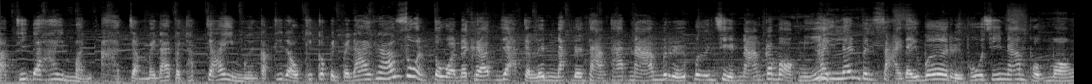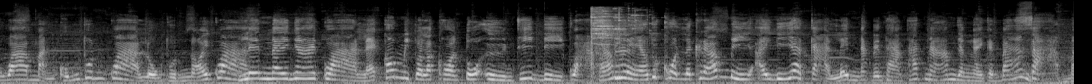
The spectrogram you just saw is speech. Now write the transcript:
ลัพธ์ที่ได้มันอาจจะไม่ได้ประทับใจเหมือนกับที่เราคิดก็เป็นไปได้ครับ ส่วนตัวนะครับ อยากจะเล่นนักเดินทางธาตุน้ำหรือปืนฉีดน้ำกระบอกนี้ ให้เล่นเป็นสายไดเวอร์ หรือผู้ชี้น้ำผมมองว่ามันคุ้มทุนกว่าลงทุนน้อยกว่า เล่นในง่ายกว่า และก็มีตัวละครตัวอื่นที่ดีกว่าครับแล้วทุกคนเลยครับมีไอเดียการเล่นนักเดินทางธาตุน้ำยังไงกันบ้าง สาม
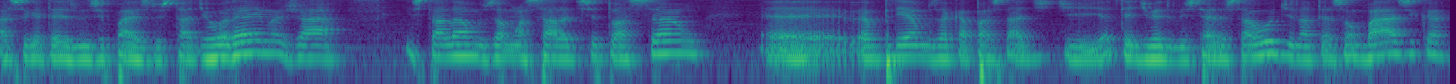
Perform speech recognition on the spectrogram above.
as secretarias municipais do estado de Roraima, já instalamos uma sala de situação, é, ampliamos a capacidade de atendimento do Ministério da Saúde na atenção básica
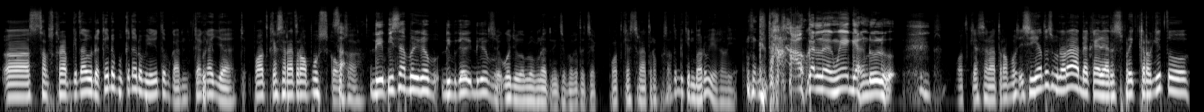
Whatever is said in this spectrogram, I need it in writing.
eh, subscribe kita udah kita udah kita udah punya YouTube kan. Cek aja podcast Retropus salah. Dipisah apa digabung? Digabung? Gue juga belum lihat nih coba kita cek podcast Retropus atau bikin baru ya kali ya. Tahu kan lo yang megang dulu. Podcast Retropus isinya tuh sebenarnya ada kayak dari Spreaker gitu.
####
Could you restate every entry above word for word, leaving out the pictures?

The spectrogram you just saw is speech. Now write the transcript:
ลัพธ์ที่ได้มันอาจจะไม่ได้ประทับใจเหมือนกับที่เราคิดก็เป็นไปได้ครับ ส่วนตัวนะครับ อยากจะเล่นนักเดินทางธาตุน้ำหรือปืนฉีดน้ำกระบอกนี้ ให้เล่นเป็นสายไดเวอร์ หรือผู้ชี้น้ำผมมองว่ามันคุ้มทุนกว่าลงทุนน้อยกว่า เล่นในง่ายกว่า และก็มีตัวละครตัวอื่นที่ดีกว่าครับแล้วทุกคนเลยครับมีไอเดียการเล่นนักเดินทางธาตุน้ำยังไงกันบ้าง สาม
Perform speech recognition on the spectrogram above.
as secretarias municipais do estado de Roraima, já instalamos uma sala de situação, é, ampliamos a capacidade de atendimento do Ministério da Saúde na atenção básica
Whatever is said in this spectrogram, I need it in writing.
eh, subscribe kita udah kita udah kita udah punya YouTube kan. Cek aja podcast Retropus salah. Dipisah apa digabung? Digabung? Gue juga belum lihat nih coba kita cek podcast Retropus atau bikin baru ya kali ya. Tahu kan lo yang megang dulu. Podcast Retropus isinya tuh sebenarnya ada kayak dari Spreaker gitu.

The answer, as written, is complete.